“A lot of people, because I had been in the community for so long, thought I’d been grand marshal before,” Monroe, now 78, says. “When you’ve been around the community for 32 years, they have a tendency to think you’ve done everything.”
Monroe’s fundraising resumé is legend.
Bill Monroe has been performing for 60 years.
He says the establishment of People with AIDS by his roommate, Kevin Brown, was a significant springboard. Monroe co-created Starry Night, which he performed in and emceed for the first 16 years, to raise funds for the foundation.
He has also been a great friend to the gay sports community.
“I was doing fundraisers for the Gay Games from 1982 through till 2002 — all different sports.
“At the first Gay Games, in San Francisco, I did the Queen with the Vancouver Men’s Chorus. They made me their first lifetime member [after that],” he says.
Monroe was also the first Canadian to receive the Fellowship Award from the International Gay Bowling Organization, one of the largest gay sports groups in the world.
Monroe says he has emceed too many Pride Day shows to count. “I had been in the parade practically every year since about 1986 — or somewhere in there.”
He sees Pride as a “knitting together of the community.”
He says he’s never had a hard time with the Vancouver audience. Except that one time.
“People are sometimes very vocal in their political things, you know, so I said to the crowd, ‘We got people here from all the different parties who’re going to say Happy Pride, so be polite. They’re guests; be nice to them.’
“I didn’t want anyone booing different ones, and the audience howled and laughed. Then someone wrote a letter that said I reprimanded the crowd, because underneath the polyester was the iron fist.”
“I’ve never seen me in polyester,” he quips, then laughs.
“It was all donated time in those days, which wasn’t easy. It was very expensive for me, because I couldn’t wear the same thing twice,” he notes.
It’s been great fun, he adds. “I still sing and I’m still a blonde.”
Like Monroe, Holtzman leveraged his considerable talents to build community.
Holtzman worked as executive director of A Loving Spoonful from 1996 to 2001. He also directed Leadership Vancouver from 2001 to 2006 and, in the last 25 years, worked in Europe, Asia and around North America with the Department of External Affairs, Rick Hansen’s Man in Motion tour, World University Service of Canada and the Canadian Council on Learning. Most recently he served as Out on Screen’s director of operations and human resources.
David Holtzman (right) walks in the Pride parade in the late 1990s with his brother Andy for A Loving Spoonful.
Holtzman, who died suddenly of a heart attack while on vacation with his partner, Peter Regier, in April, was recently remembered at an emotional and festive memorial for his ability to bring people together.
“I was pleased and honoured and touched that they had selected him [as grand marshal],” a very moved Regier told Xtra
“Pride was important to David, so I know he would think it was a big honour. I will be there, with a few friends, definitely focusing on fun and playfulness,” Regier says.

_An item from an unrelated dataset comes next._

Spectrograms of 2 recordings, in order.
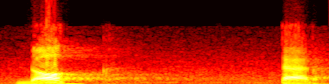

“As a fixture on the floats of various organizations, he certainly wore his share of glitter and boas in Pride parades over the years,” Regier says. “David loved a party.”
For Holtzman, the Pride parade was also about “sharing the LGBTQ story with the larger community — the story of inclusion, love, joy and life,” he adds.
“For me, when I think of David — David Holtzman had no shame, and he also had an incredible love of life. Those two things together made him irresistible to me, and I think to many, many other people.
“He brought that to bear at every Pride parade,” Regier says.